One can be suspected to have a knee injury based purely on history
BY DR JONAS FERNANDEZ
The knee is probably the most common joint injury suffered by athletes. Injuries can range from a simple bruise to complicated fractures and torn ligaments.
Many, if not all seasoned athletes, would have endured some injury in their careers. Surprisingly, these athletes can self-diagnose even before a single visit to the doctor.
I was no exception. During a national taekwondo tournament in 2004, I endured a ruptured Anterior Cruciate Ligament (ACL). Right after the injury, my friends and teammates were like, “this one surely ACL koyak (torn), bro”.
And they were right. Could you really diagnose someone with torn ligaments just like that? After all, this particular ligament is seated deep within the knee joint, so how could you say?
So the answer is Yes. You can suspect someone to have this injury based purely on history. With physical examination, one can be almost certain. Let’s start with the history first.
For this, allow me to take you down memory lane on my own torn ligament. Let me set the scene. As previously mentioned, it was a taekwondo tournament. There I was, in my first fight of the day, aiming to defend the national junior title I had won the year before.
Attempting to land a kick on my opponent, I turned my body, kicking with my right leg. My left foot was firmly planted on the ground during this kicking motion.
In one swift motion, I could feel my entire body turn as I twisted my knee. In short, my left leg was not in sync with the rest of my body’s motion, thus resulting in a twisting injury to the knee.
Swelling is almost immediate
There was an audible “pop” sound heard as this was happening. In agony, I fell to the ground, unable to stand up, let alone walk without assistance. As I rested, with ice on my knee, I had noticed that my knee had begun to swell up.
To summarise, the relevant history of the initial trauma includes the twisting mechanism injury, the pain, the “pop” sound, the inability to continue the sporting activity, and lastly, the almost immediate swelling.
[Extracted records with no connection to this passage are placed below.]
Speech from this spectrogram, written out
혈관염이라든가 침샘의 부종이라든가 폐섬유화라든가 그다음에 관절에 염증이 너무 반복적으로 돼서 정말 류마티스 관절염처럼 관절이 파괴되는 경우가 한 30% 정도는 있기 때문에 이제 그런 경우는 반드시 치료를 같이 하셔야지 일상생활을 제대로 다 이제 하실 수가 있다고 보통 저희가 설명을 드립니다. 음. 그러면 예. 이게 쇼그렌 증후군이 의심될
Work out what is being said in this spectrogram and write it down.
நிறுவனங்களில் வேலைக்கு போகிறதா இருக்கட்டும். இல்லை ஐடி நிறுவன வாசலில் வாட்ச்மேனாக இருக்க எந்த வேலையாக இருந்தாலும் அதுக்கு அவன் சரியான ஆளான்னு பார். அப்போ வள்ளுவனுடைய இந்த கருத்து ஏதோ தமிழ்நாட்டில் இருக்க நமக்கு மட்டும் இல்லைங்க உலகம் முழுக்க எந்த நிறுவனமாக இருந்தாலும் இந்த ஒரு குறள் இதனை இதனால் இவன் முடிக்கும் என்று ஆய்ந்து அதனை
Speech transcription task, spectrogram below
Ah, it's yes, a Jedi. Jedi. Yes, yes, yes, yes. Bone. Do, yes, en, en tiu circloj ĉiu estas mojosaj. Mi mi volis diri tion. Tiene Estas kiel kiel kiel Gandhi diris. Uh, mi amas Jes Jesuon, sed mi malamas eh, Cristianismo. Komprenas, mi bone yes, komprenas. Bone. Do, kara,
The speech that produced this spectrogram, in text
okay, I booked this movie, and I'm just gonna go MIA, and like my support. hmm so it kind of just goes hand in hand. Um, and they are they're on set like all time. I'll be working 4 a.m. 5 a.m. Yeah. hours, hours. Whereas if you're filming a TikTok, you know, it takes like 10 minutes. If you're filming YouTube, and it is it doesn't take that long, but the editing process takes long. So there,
After a couple of weeks of rest and icing the knee, the pain and swelling will slowly subside. One will slowly get back to walking in a few weeks and even back to some light sports.
Now that the pain and swelling have resolved, patients (and me at the time) will tend to get back into their sporting activities. This is when one might start to experience another symptom, instability.
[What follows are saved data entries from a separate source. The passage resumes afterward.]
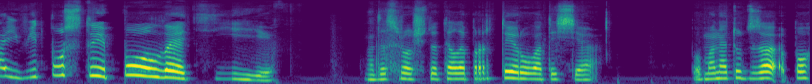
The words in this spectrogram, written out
Ай, відпусти, полетів. Надо срочно телепортируватися. Бо мене тут за по...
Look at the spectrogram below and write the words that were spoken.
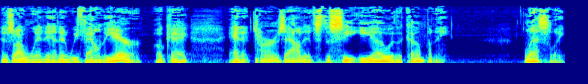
And so I went in and we found the error. Okay, and it turns out it's the CEO of the company. Leslie.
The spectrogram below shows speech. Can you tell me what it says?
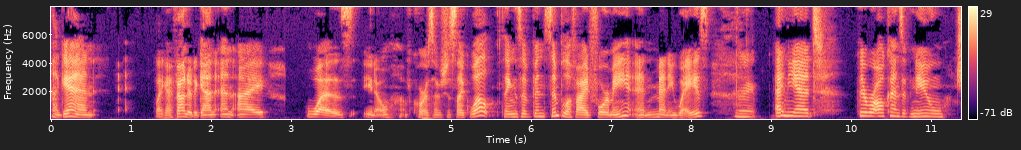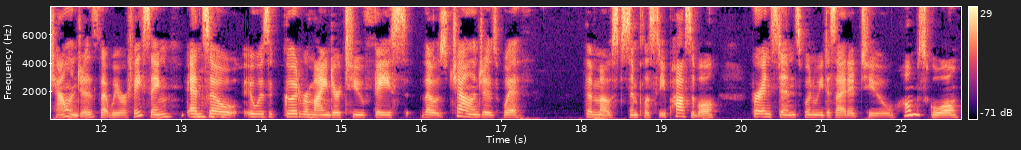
again. Like I found it again and I was, you know, of course, I was just like, well, things have been simplified for me in many ways. Right. And yet there were all kinds of new challenges that we were facing. And mm-hmm. so it was a good reminder to face those challenges with the most simplicity possible. For instance, when we decided to homeschool,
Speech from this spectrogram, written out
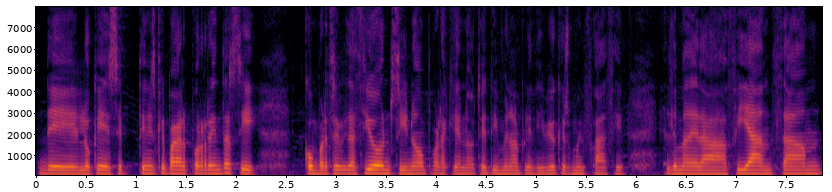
de lo que se, tienes que pagar por renta, si compartes habitación, si no, para que no te timen al principio, que es muy fácil. El tema de la fianza,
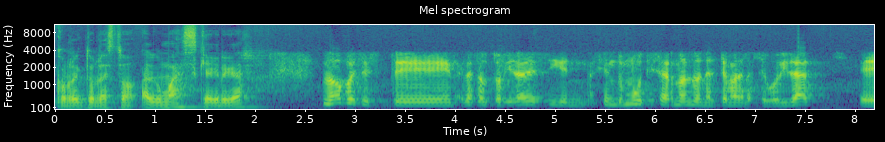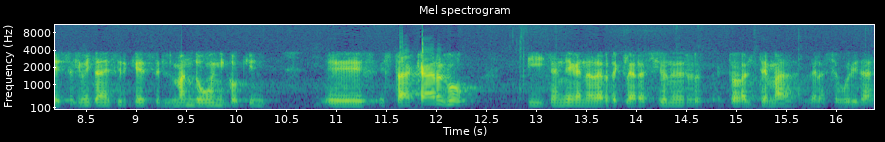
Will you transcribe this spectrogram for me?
correcto, Ernesto. ¿Algo más que agregar? No, pues este, las autoridades siguen haciendo mutis, Arnoldo, en el tema de la seguridad. Eh, se limitan a decir que es el mando único quien eh, está a cargo y se niegan a dar declaraciones respecto al tema de la seguridad.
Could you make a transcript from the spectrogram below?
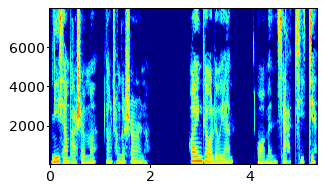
你想把什么当成个事儿呢？欢迎给我留言，我们下期见。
Before we get into that, some light anatomy class. The ACL consists of two bundles, namely the anteromedial (AM) and the posterolateral (PL).
The AM primarily controls the knee’s anterior translation, whereas the PM bundle holds the pivoting (twisting) motion.
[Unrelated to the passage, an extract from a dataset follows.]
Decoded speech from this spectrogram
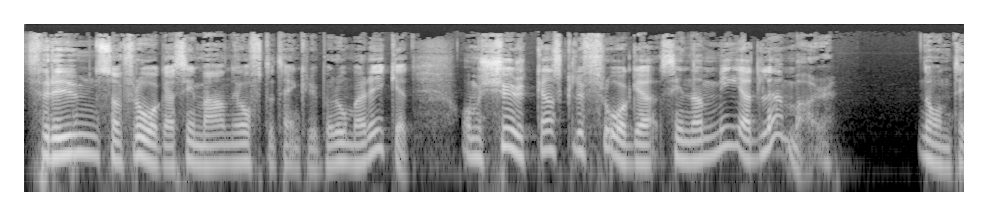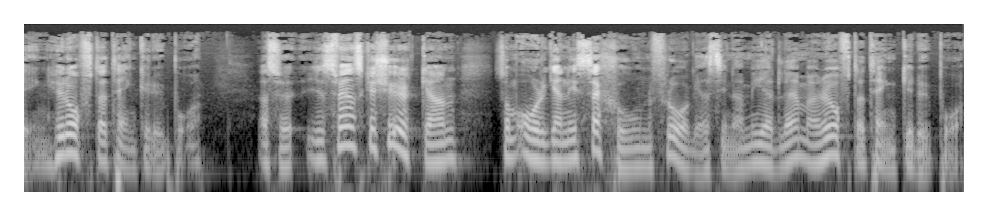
frun som frågar sin man, hur ofta tänker du på romarriket? Om kyrkan skulle fråga sina medlemmar någonting, hur ofta tänker du på? Alltså Svenska kyrkan som organisation frågar sina medlemmar, hur ofta tänker du på?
Symptoms of instability can vary amongst patients. They usually present with the feeling of the knee “giving way” when walking on slippery or uneven ground, when ascending or descending the stairs and even when crossing over something (like a drain).
Apart from these symptoms, the athletes may complain of instability when making sudden pivoting movements. It includes motions like making sudden changes in direction, usually seen in court sports like futsal, basketball etc.
History-taking is critical
A thorough history-taking will usually reveal these symptoms and point the treating doctor in the right direction as physical examination starts. We’d look out for signs like swelling, bruising, tenderness and limitation in range of motion.
More specifically, one will need to perform particular tests like the Lachman Test, the Anterior Drawer Test to try, and the Pivot Shift Test to determine if the ACL is damaged.
With the history and examination, an ACL injury can be confidently diagnosed. However, it is imperative to remember other structures in the knee that may have been injured, too, like the meniscus and cartilages.
Finally, to confirm the diagnosis of an ACL injury and look out for other possible damages, your doctor might order a Magnetic Resonance Imaging (MRI) scan.
This scan allows us to visualise structures like the ligaments, meniscus and cartilages that we will not be able to see on an X-ray. Treatment begins with physiotherapy to ensure adequate muscle strength is retained and maintain a good range of motion.
Surgery is indicated if there is persistent instability, whereby your doctor might advise on the ACL reconstruction. However, it should be kept in mind that the success of the surgery is very much dependent on post-operative rehabilitation.
So, there you have it, go ahead and diagnose and treat that twisted knee of yours! — The Health
Dr Jonas Fernandez is an Orthopaedic Surgeon at Putrajaya Hospital. He is also a member of the Malaysian Arthroscopy Society (MAS).